By Dennis Abrams
Last month, in a little noticed interview with the French publication Les inRocks, Philip Roth, seventy-eight years old and considered by many to be the greatest living American novelist, said that he had not written anything new in the last three years, and that he will not write any more novels.
“To tell you the truth, I’m done. Nemesis will be my last book.”
Roth said that several years ago, he had reread all his favorite novels, and then reread all of his own books in reverse chronological order. “I wanted to see if I had wasted my time writing,” he admitted. “And I thought it was rather successful. At the end of his life, the boxer Joe Louis said: ‘I did the best I could with what I had.’ This is exactly what I would say of my work: I did the best I could with what I had.”
“And after that, I decided that I was done with fiction. I do not want to read, to write more,” he said. “I have dedicated my life to the novel: I studied, I taught, I wrote and I read. With the exclusion of almost everything else. Enough is enough! I no longer feel this fanaticism to write that I have experienced in my life.”

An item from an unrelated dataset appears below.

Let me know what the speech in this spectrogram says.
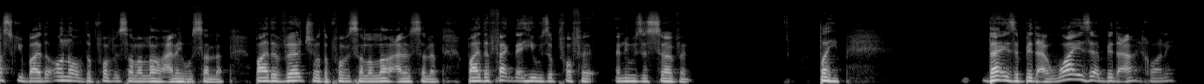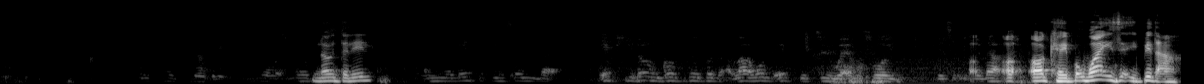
ask you by the honor of the Prophet sallallahu alaihi wasallam, by the virtue of the Prophet sallallahu alaihi wasallam, by the fact that he was a prophet and he was a servant. طيب. That is a bid'ah. Why is it a bid'ah, ikhwani? No dalil? And you're basically saying that if you don't go through the Prophet, Allah won't be able to do whatever for you. O- okay, but why is it a bid'ah?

The interview was published in French, and translated into English by Salon.com, who asked Roth’s publisher, Houghton Mifflin, for confirmation. “He said it was true,” said Lori Glazer, vice president and executive director of publicity.